The video has more than 10 million views as of the time of this report.
The Dangers of Tanning Beds
If you’re considering visiting a tanning bed, we highly suggest you think again. Just one indoor tanning session can increase the risk of skin cancer — melanoma by 20%, squamous cell carcinoma by 67% and basal cell carcinoma by 29%, according to the American Academy of Dermatology.
When you hop into a tanning bed, you are exposing yourself to the very same dangerous rays you expose yourself to outside, but those rays are only 6-8 inches away. And in a study recently published in Cancer, a peer-reviewed journal of the American Cancer Society, researchers suggested that banning tanning beds among minors would prevent thousands of cases of melanoma in adolescents, along with millions of dollars in health care costs.
So, even if the temptation of achieving a nice “glow” seems irresistible, you should note that health experts warn against using tanning beds.
Dr. Anna Pavlick, an oncologist specializing in skin cancer at Weill Cornell, explained to SurvivorNet that tanning beds increase your chances of skin cancer “exponentially.”
“We know there is a direct correlation with (melanoma) patients who go to indoor tanning salons,” Dr. Pavlick said, noting that the exposure “is about 6 inches from your body.”

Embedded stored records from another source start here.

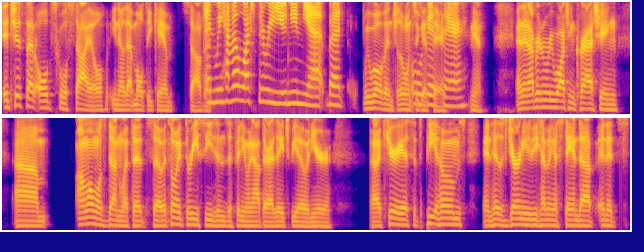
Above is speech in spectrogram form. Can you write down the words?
it's just that old school style, you know, that multicam style. That And we haven't watched the reunion yet, but we will eventually once we'll we get, get, there. there. And then I've been rewatching Crashing. Um, I'm almost done with it, so it's only three seasons. If anyone out there has HBO and you're uh, curious, it's Pete Holmes and his journey to becoming a stand-up, and it's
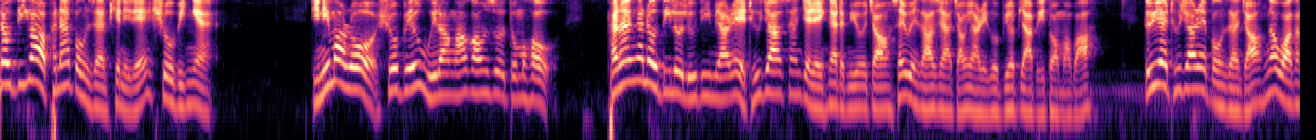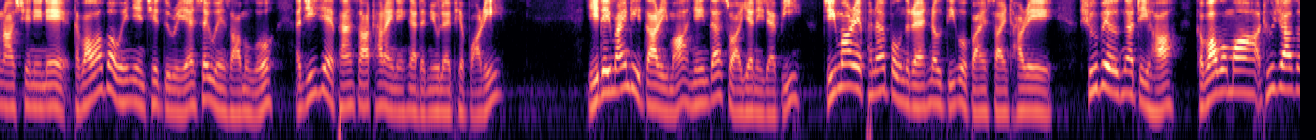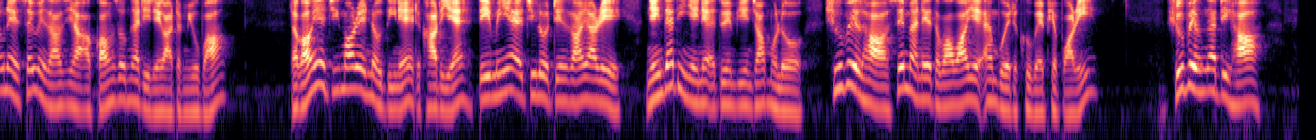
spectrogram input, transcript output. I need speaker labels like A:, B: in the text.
A: နှုတ်သီးကဖနက်ပုံစံဖြစ်နေတဲ့ရှိုဘီငတ်ဒီနေ့မှာတော့ရှိုဘီဝီလာငါးကောင်းစုသို့မဟုတ်ဖနက်ငတ်နှုတ်သီးလို့လူသိများတဲ့ထူးခြားစမ်းကြတဲ့ငှက်တစ်မျိုးအကြောင်းစိတ်ဝင်စားစရာအကြောင်းအရာတွေကိုပြောပြပေးသွားမှာပါသူရဲ့ထူးခြားတဲ့ပုံစံကြောင့်ငှက်ဝါသနာရှင်တွေနဲ့တဘာဝပတ်ဝန်းကျင်ချစ်သူတွေရဲ့စိတ်ဝင်စားမှုကိုအကြီးအကျယ်ဖန်ဆားထားနိုင်တဲ့ငှက်တစ်မျိုးလည်းဖြစ်ပါတယ်ရေတိမ်ပိုင်းဒေသတွေမှာငြိမ်သက်စွာရပ်နေတတ်ပြီးကြီးမားတဲ့ဖနက်ပုံတဲ့နှုတ်သီးကိုပိုင်ဆိုင်ထားတဲ့ရှူးဘီငှက်တွေဟာကမ္ဘာပေါ်မှာအထူးခြားဆုံးနဲ့စိတ်ဝင်စားစရာအကောင်းဆုံးငှက်တွေထဲကတစ်မျိုးပါ၎ င်းရဲ့ကြီးမားတဲ့နှုတ်သီးနဲ့တခါတည်းရန်တေမင်းရဲ့အကြည့်လို့တင်စားရတဲ့ငြိမ်သက်တည်ငြိမ်တဲ့အသွင်ပြင်ကြောင်းမလို့ရှူးဘီဟာစစ်မှန်တဲ့သဘာဝရဲ့အံ့ဘွယ်တစ်ခုပဲဖြစ်ပါတယ်ရှူးဘီငှက်တွေဟာ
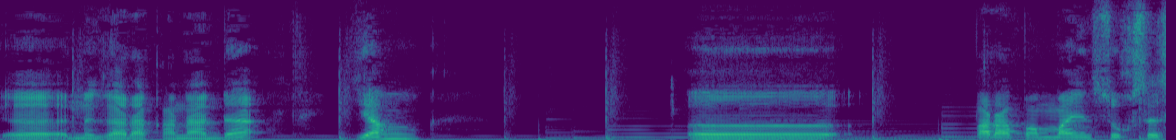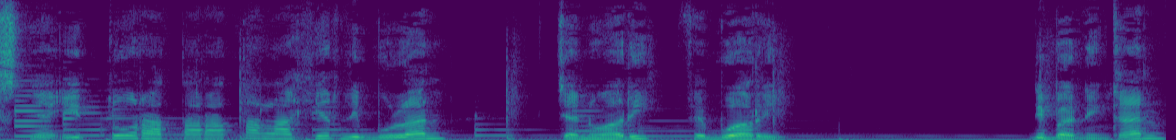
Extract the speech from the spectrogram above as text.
uh, negara Kanada yang uh, para pemain suksesnya itu rata-rata lahir di bulan Januari Februari. Dibandingkan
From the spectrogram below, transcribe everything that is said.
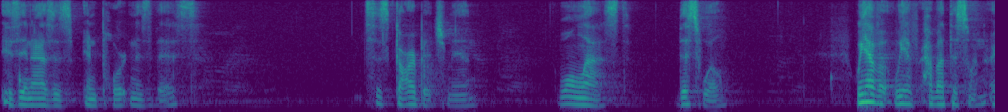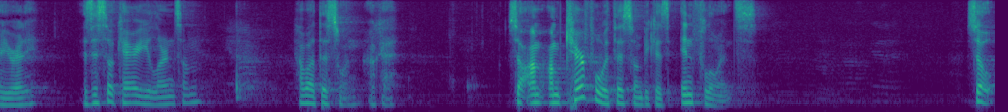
isn't as important as this? This is garbage, man. It won't last. This will. We have a, we have, how about this one? Are you ready? Is this okay? Are you learning something? How about this one? Okay. So I'm, I'm careful with this one because influence. So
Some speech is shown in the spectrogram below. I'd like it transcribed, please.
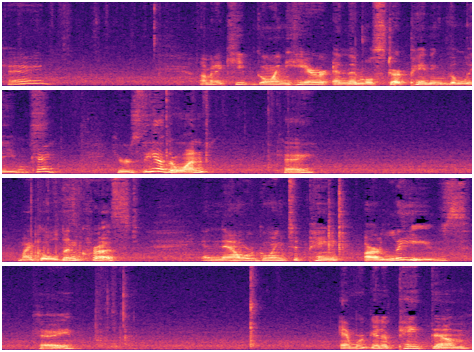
Okay. I'm going to keep going here and then we'll start painting the leaves. Okay. Here's the other one. Okay. My golden crust. And now we're going to paint our leaves. Okay. And we're going to paint them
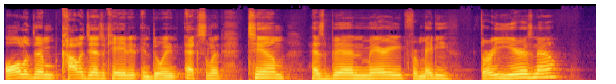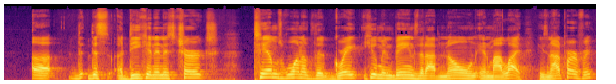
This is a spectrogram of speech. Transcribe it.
all of them college educated and doing excellent. Tim has been married for maybe 30 years now. Uh, th- this a deacon in his church. Tim's one of the great human beings that I've known in my life. He's not perfect.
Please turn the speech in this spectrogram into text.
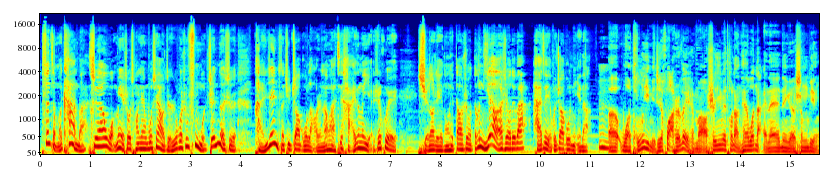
分怎么看吧。虽然我们也说床前无孝子，如果说父母真的是很认真的去照顾老人的话，其实孩子呢也是会学到这些东西。到时候等你老的时候，对吧？孩子也会照顾你的。嗯。呃，我同意你这话是为什么？是因为头两天我奶奶那个生病，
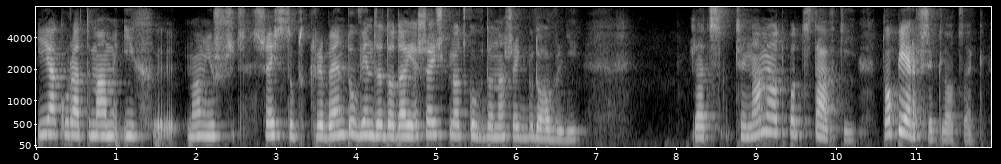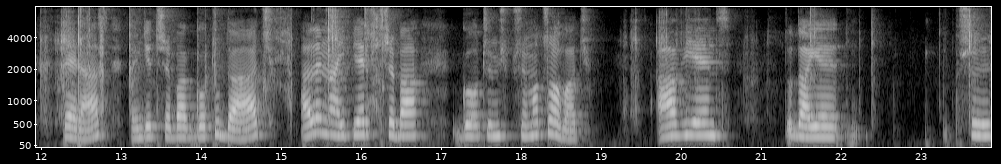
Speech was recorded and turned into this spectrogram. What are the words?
I akurat mam ich, mam już 6 subskrybentów, więc dodaję 6 klocków do naszej budowli. Zaczynamy od podstawki. To pierwszy klocek. Teraz będzie trzeba go tu dać, ale najpierw trzeba go czymś przymocować. A więc dodaję przy,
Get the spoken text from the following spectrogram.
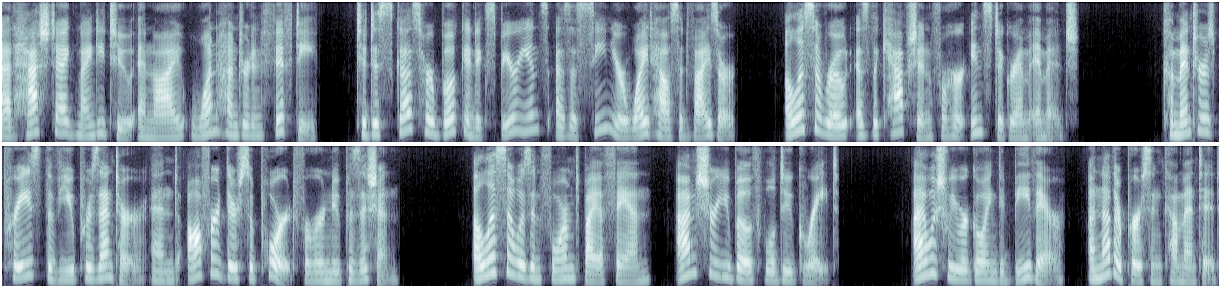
at hashtag 92NY150 to discuss her book and experience as a senior White House advisor. Alyssa wrote as the caption for her Instagram image. Commenters praised the View presenter and offered their support for her new position. Alyssa was informed by a fan, I'm sure you both will do great. I wish we were going to be there. Another person commented,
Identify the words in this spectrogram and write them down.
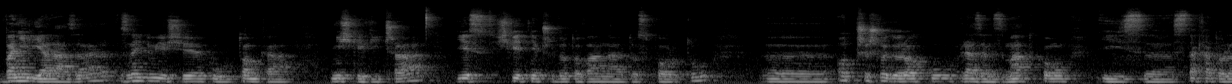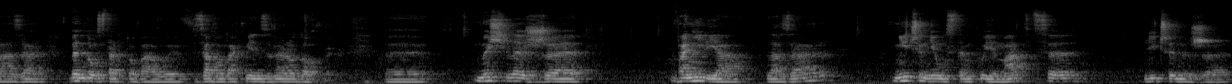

The sun is millions of miles away when you’re on a beach, “so you have to think of the intensity that you’re exposing your skin to when you go to a tanning salon,” she added.
How to Protect Your Skin From Skin Cancer
The Skin Cancer Foundation estimates that more than 5 million cases of skin cancer are diagnosed in the United States every year, making it the most common cancer in the U.S.
Now is the time of year when the weather starts to warm up and people begin to shop for bathing suits in preparation for summer; it’s important to remember to protect your skin from skin cancer this summer.
Dr. Dendy Engelman, a board certified dermatologic surgeon at Shafer Clinic Fifth Avenue, previously told SurvivorNet about the top five things you can do to avoid skin cancer:
- Avoid sun during peak hours: 10 a.m. to 2 p.m.
- Wear a wide brimmed hat and sunglasses to protect the tops of our heads, the tops of our ears and the delicate area around the eye
- Wear at least SPF 30 sunscreen and make sure to reapply every two hours or after excessive sweating or swimming
- Have yearly skin checks (with a professional) because it is difficult to evaluate areas all over the body
- Avoid tanning beds; there are no “good” tanning beds, and they can significantly increase your risk of skin cancer
Dr. Cecilia Larocca, a dermatologist at the Cutaneous (Skin) Cancer Treatment Center at the Dana-Farber Cancer Institute in Boston, Mass., previously told SurvivorNet that something as simple as putting sunscreen on can reduce your chances of getting skin cancer, specially melanoma, by up to 50%.
“When it comes to squamous cell, basal cell and melanoma, even some rare cancers like Merkel cell carcinoma, protecting ourselves from the sun can reduce that risk,” she said. “I love telling my melanoma patients when they come in that that’s one thing they can really take control over when they come home.”
“When it comes to melanoma, if you use sunscreen, there was this great study that came out of Australia that if patients used sunscreen consistently over a period of ten years, they were actually able to reduce their risk for melanoma by 50 percent,” she added.
But no matter how vigilant you are about decreasing your risk for skin cancer, it’s important to still prioritize routine check-ups with your dermatologist, and always be on the lookout for any skin changes (like Stella did) in between visits.
Contributing: Abigail Seaberg